“The current business model for the Federal Emergency Management Agency, and the expectations placed upon it by the public and Congress, are unrealistic at this point,” said Mr. Long, who is now executive chairman of Hagerty Consulting, which advises companies and governments on dealing with disasters.
That toll can be measured in the minutia of FEMA’s daily briefings.
Three years ago, before Hurricane Harvey marked the beginning of a string of record natural catastrophes, FEMA was managing 27 major disasters around the country, with a staff of slightly more than 10,000 people. As of Tuesday, the agency was handling about twice as many disasters, not counting its pandemic response in every state and five territories, despite a staff increase of just one-third. And the country has yet to reach peak hurricane season.
In a statement, Lizzie Litzow, FEMA’s press secretary, said the agency continues to help states hit by natural disasters.
“FEMA is well positioned with thousands of personnel in the field supporting existing operations, thousands more ready to support emergent disaster operations and more personnel joining the agency through virtual onboarding every two weeks,” Ms. Litzow said.
But the real solution, Mr. Long said, isn’t a bigger FEMA. Rather, local governments have to impose tougher building codes and restrictions in vulnerable areas, which home builders often oppose for fear of increased costs. If cities and towns had better building codes, he said, fewer people would need to evacuate their homes, reducing their exposure to the coronavirus.
“Mass evacuation has become a man-made disaster, because we failed to put proper residential codes or building codes in place,” Mr. Long said. “We have a severe case of hazard amnesia.”

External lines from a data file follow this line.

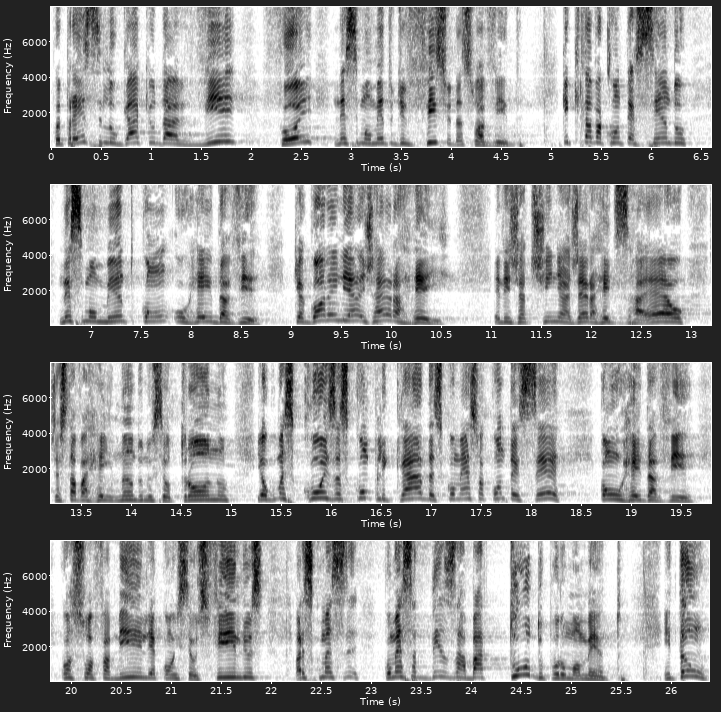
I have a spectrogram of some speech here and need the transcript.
Foi para esse lugar que o Davi foi nesse momento difícil da sua vida. O que estava acontecendo nesse momento com o rei Davi? Porque agora ele já era rei. Ele já tinha, já era rei de Israel, já estava reinando no seu trono, e algumas coisas complicadas começam a acontecer com o rei Davi, com a sua família, com os seus filhos. Parece que começa, começa a desabar tudo por um momento. Então,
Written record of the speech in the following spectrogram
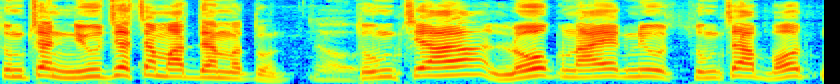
तुमच्या न्यूजच्या माध्यमातून तुमच्या लोकनायक न्यूज तुमचा बहुत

Juan Declet-Barreto, a social scientist at the Union of Concerned Scientists who works on climate vulnerability, laid part of the blame with President Trump for difficulties in disaster response. The president, he said, has politicized the work of scientific agencies like the Centers for Disease Control and Prevention and the National Weather Service that Americans rely on to navigate disasters, and has tried to cut their budgets.
“They need to be well funded,” Dr. Declet-Barreto said. “They need to be allowed to do their work.”
The twin disasters of climate change and the pandemic have something else in common, he said, in addition to the failures of the Trump administration to respond to them. Both disasters have disproportionately hurt minorities.
“We shouldn’t be romanticizing some sort of pre-Covid ideal state. We did not live in that,” Dr. Declet-Barreto said. “These threats that we are living through are going to continue to expose the inequalities that already exist.”